WORK REQUEST ->
Your answer is the lines from the one that has "This spectrogram shows" through the last line of the records below, retyped exactly and alone.

Extracted records ->
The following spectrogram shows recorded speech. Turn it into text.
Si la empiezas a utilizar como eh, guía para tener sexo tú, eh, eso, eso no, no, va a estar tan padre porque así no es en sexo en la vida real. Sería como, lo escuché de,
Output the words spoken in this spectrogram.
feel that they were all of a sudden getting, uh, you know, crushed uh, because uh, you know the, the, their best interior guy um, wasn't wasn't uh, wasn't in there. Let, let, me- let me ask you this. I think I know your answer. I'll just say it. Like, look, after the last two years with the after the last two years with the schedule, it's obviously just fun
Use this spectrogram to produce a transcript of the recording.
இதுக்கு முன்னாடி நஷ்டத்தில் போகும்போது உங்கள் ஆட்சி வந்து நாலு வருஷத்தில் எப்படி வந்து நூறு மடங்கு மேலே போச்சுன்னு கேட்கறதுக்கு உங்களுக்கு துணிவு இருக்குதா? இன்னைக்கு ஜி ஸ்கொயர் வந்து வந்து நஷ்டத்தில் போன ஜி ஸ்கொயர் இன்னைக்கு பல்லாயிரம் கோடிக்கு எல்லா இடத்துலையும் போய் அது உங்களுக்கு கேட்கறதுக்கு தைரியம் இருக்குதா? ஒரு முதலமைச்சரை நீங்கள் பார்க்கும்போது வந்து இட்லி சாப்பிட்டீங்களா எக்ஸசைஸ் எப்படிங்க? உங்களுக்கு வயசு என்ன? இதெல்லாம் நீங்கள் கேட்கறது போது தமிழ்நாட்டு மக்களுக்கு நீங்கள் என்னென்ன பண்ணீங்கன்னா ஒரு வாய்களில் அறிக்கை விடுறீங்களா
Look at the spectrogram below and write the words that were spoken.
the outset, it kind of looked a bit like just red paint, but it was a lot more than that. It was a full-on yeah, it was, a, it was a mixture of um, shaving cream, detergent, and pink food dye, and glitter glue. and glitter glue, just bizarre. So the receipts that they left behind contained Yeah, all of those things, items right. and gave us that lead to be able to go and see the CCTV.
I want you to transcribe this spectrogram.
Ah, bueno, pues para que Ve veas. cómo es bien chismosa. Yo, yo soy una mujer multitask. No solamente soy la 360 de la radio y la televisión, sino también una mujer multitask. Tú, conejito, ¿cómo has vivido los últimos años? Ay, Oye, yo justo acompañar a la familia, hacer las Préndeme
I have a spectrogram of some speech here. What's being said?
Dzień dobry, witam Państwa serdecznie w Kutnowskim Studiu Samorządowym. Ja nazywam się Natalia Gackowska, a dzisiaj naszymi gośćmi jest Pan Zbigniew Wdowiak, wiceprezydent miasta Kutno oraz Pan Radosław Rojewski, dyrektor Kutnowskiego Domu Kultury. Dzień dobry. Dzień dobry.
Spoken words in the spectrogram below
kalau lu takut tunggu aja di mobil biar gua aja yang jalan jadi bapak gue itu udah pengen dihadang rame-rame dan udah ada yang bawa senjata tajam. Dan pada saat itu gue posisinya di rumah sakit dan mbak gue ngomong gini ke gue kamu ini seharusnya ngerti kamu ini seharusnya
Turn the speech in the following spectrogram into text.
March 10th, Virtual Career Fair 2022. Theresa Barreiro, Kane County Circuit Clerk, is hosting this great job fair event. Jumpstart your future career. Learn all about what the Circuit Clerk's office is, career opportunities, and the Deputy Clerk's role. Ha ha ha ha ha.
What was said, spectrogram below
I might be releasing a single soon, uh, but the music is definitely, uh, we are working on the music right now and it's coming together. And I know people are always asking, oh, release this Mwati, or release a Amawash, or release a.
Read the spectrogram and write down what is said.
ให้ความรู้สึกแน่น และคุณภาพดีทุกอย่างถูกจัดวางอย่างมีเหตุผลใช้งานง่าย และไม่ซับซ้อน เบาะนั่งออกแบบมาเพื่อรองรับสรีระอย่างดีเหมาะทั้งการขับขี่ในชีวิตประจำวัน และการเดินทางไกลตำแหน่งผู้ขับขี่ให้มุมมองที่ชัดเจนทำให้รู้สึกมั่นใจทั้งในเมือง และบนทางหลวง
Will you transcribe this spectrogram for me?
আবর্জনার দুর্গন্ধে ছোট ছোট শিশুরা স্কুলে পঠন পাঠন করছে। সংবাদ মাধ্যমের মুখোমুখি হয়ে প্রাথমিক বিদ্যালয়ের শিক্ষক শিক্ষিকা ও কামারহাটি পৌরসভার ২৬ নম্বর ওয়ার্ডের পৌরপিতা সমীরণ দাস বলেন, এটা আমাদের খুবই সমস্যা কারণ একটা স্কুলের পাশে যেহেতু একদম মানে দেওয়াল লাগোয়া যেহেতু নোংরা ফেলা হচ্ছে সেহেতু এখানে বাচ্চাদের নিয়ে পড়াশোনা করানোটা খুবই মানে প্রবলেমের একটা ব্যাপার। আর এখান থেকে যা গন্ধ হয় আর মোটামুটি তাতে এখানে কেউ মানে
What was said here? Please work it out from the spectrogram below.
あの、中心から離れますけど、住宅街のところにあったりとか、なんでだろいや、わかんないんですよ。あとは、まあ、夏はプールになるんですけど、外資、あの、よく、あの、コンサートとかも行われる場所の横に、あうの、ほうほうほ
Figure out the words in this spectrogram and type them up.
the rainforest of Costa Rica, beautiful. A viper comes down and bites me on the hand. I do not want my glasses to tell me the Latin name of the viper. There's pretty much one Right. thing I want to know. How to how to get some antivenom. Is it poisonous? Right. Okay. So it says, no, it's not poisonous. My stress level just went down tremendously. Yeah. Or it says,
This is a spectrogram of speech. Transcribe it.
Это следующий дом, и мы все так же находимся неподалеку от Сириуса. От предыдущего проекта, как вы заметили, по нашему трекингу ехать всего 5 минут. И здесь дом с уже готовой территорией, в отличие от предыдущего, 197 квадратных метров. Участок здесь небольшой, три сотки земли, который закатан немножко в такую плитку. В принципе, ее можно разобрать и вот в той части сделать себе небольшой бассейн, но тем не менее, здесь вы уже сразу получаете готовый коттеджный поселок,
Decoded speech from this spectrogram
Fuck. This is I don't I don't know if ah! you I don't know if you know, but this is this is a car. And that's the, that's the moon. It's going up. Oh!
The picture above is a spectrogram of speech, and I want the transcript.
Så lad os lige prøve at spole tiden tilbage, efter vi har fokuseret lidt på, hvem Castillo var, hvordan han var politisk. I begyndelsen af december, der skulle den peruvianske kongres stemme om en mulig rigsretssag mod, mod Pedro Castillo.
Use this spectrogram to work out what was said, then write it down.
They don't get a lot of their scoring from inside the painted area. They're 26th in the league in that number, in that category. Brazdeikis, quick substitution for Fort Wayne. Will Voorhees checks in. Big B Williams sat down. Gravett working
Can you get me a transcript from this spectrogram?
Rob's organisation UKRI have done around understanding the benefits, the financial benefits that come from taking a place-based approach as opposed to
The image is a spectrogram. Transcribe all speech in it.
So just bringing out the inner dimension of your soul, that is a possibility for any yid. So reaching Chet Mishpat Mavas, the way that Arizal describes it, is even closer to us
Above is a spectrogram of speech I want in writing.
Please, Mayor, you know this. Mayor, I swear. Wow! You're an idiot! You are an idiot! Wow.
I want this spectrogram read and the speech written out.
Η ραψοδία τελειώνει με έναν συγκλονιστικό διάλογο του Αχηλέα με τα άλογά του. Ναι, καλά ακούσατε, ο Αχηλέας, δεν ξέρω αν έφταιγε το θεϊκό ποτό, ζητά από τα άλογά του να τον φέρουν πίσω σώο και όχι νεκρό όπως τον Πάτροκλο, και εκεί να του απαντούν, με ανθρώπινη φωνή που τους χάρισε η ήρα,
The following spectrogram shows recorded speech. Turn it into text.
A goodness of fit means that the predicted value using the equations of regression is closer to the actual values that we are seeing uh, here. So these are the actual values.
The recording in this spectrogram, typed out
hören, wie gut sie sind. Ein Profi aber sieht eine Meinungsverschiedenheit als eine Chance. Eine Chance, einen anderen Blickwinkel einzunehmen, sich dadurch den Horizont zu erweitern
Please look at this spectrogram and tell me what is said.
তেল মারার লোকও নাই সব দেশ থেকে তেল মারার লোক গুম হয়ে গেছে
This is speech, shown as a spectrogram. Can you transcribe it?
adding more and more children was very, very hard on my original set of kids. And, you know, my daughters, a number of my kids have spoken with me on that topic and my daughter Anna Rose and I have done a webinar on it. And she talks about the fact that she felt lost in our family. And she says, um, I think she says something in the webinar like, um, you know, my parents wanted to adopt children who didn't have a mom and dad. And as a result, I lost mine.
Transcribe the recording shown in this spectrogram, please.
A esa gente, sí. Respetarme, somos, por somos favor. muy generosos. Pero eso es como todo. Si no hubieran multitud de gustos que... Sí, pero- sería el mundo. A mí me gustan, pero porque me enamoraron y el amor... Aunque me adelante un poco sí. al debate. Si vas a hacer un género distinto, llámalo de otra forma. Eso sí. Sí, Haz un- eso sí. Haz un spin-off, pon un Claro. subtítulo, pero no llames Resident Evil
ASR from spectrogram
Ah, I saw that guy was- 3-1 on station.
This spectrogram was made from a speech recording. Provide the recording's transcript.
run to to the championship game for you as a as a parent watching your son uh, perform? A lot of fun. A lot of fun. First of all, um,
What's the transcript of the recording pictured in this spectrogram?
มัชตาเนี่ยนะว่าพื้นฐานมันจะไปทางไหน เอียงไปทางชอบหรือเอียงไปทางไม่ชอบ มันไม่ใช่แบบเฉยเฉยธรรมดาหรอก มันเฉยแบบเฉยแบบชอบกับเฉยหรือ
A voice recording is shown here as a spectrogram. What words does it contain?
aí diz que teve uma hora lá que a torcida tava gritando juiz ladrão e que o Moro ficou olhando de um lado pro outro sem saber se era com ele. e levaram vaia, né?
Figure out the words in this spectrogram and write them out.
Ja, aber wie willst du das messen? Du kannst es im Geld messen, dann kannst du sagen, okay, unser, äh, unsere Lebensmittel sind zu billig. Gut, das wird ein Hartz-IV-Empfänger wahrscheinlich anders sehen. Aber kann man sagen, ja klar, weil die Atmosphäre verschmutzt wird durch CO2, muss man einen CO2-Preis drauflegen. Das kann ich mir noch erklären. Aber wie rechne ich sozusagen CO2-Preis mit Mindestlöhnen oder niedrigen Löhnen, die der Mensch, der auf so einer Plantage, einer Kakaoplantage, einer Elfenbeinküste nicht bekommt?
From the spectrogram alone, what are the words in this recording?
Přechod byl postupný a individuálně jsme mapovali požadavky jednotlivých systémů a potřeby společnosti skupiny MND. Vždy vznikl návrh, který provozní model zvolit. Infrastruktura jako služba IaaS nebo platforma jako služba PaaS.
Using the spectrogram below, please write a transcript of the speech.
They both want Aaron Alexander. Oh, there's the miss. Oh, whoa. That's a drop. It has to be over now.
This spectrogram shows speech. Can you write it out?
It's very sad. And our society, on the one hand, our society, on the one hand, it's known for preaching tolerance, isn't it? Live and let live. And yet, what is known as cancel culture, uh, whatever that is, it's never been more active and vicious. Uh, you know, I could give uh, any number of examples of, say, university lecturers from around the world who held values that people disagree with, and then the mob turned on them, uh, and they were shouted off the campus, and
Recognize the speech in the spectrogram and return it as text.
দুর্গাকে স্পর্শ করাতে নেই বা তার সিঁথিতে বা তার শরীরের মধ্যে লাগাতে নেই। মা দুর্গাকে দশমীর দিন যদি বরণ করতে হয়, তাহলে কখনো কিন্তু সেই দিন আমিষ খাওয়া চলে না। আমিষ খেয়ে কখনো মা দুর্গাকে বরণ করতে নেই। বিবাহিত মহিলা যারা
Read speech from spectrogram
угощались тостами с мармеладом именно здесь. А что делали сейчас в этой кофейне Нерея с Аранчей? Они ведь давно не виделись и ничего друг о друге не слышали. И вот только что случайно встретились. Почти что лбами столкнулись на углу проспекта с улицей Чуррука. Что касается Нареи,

PROBLEM SOLUTION ->
This spectrogram shows speech. Can you write it out?
It's very sad. And our society, on the one hand, our society, on the one hand, it's known for preaching tolerance, isn't it? Live and let live. And yet, what is known as cancel culture, uh, whatever that is, it's never been more active and vicious. Uh, you know, I could give uh, any number of examples of, say, university lecturers from around the world who held values that people disagree with, and then the mob turned on them, uh, and they were shouted off the campus, and
Recognize the speech in the spectrogram and return it as text.
দুর্গাকে স্পর্শ করাতে নেই বা তার সিঁথিতে বা তার শরীরের মধ্যে লাগাতে নেই। মা দুর্গাকে দশমীর দিন যদি বরণ করতে হয়, তাহলে কখনো কিন্তু সেই দিন আমিষ খাওয়া চলে না। আমিষ খেয়ে কখনো মা দুর্গাকে বরণ করতে নেই। বিবাহিত মহিলা যারা
Read speech from spectrogram
угощались тостами с мармеладом именно здесь. А что делали сейчас в этой кофейне Нерея с Аранчей? Они ведь давно не виделись и ничего друг о друге не слышали. И вот только что случайно встретились. Почти что лбами столкнулись на углу проспекта с улицей Чуррука. Что касается Нареи,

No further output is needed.